**WHAT THIS TASK INVOLVES**
Range to repeat from the listing below: the line containing "Spectrogram, levels from −105" down to the line containing "- Pitch rises and falls a lot: Matches", both included. Copy it exactly, pictures excluded, and add nothing else.

**SUPPLIED ENTRIES**
********************

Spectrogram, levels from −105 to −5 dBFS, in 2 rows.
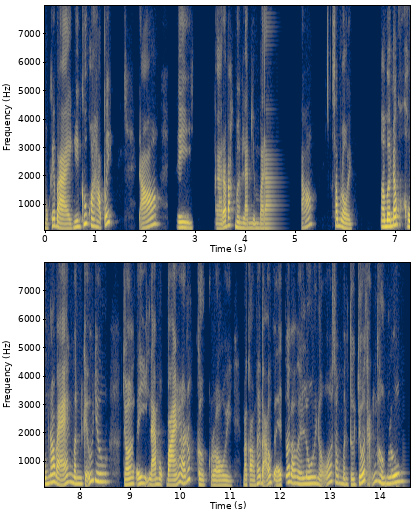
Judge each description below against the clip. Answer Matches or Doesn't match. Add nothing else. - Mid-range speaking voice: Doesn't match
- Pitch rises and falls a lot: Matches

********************

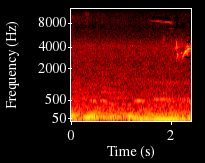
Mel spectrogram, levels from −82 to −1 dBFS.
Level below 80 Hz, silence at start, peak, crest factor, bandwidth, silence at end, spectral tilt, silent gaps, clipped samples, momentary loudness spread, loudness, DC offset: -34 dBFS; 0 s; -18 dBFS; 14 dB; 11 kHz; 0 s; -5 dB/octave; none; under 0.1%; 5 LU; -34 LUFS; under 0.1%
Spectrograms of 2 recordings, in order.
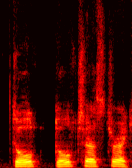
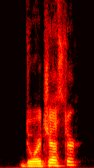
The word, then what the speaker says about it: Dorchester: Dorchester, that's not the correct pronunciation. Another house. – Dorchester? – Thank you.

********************

**ANSWER SPACE**
Spectrogram, levels from −105 to −5 dBFS, in 2 rows.
Judge each description below against the clip. Answer Matches or Doesn't match. Add nothing else. - Mid-range speaking voice: Doesn't match
- Pitch rises and falls a lot: Matches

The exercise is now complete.